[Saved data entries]
════════════════
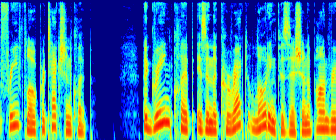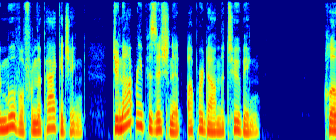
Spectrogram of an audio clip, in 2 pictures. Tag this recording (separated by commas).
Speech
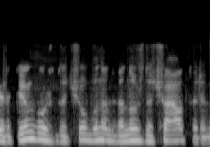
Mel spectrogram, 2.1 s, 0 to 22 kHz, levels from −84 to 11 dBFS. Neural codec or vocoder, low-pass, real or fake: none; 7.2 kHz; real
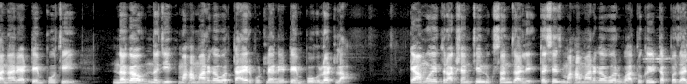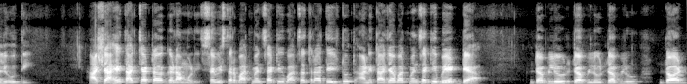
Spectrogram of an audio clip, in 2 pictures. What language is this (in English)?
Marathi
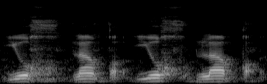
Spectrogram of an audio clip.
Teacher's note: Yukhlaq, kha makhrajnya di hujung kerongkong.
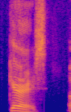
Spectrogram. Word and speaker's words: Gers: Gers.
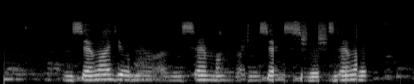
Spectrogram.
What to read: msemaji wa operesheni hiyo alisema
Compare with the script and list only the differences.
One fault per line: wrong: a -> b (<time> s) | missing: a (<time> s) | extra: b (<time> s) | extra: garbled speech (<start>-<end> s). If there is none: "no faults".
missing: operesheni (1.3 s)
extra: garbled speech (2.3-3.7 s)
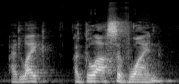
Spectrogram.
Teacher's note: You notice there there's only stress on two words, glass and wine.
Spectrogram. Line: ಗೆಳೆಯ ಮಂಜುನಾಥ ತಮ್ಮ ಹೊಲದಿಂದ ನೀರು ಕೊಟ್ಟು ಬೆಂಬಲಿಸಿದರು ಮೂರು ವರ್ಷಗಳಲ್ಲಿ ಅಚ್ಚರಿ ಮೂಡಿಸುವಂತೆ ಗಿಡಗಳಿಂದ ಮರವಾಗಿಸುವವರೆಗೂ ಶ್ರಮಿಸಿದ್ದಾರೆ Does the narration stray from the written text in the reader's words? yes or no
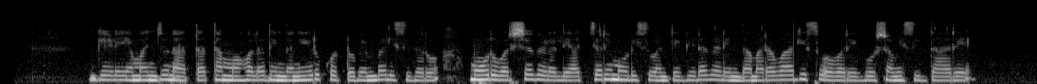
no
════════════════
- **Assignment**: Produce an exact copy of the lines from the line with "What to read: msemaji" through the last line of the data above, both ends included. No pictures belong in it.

- **Reply**:
What to read: msemaji wa operesheni hiyo alisema
Compare with the script and list only the differences.
One fault per line: wrong: a -> b (<time> s) | missing: a (<time> s) | extra: b (<time> s) | extra: garbled speech (<start>-<end> s). If there is none: "no faults".
missing: operesheni (1.3 s)
extra: garbled speech (2.3-3.7 s)
Spectrogram.
Teacher's note: You notice there there's only stress on two words, glass and wine.
Spectrogram. Line: ಗೆಳೆಯ ಮಂಜುನಾಥ ತಮ್ಮ ಹೊಲದಿಂದ ನೀರು ಕೊಟ್ಟು ಬೆಂಬಲಿಸಿದರು ಮೂರು ವರ್ಷಗಳಲ್ಲಿ ಅಚ್ಚರಿ ಮೂಡಿಸುವಂತೆ ಗಿಡಗಳಿಂದ ಮರವಾಗಿಸುವವರೆಗೂ ಶ್ರಮಿಸಿದ್ದಾರೆ Does the narration stray from the written text in the reader's words? yes or no
no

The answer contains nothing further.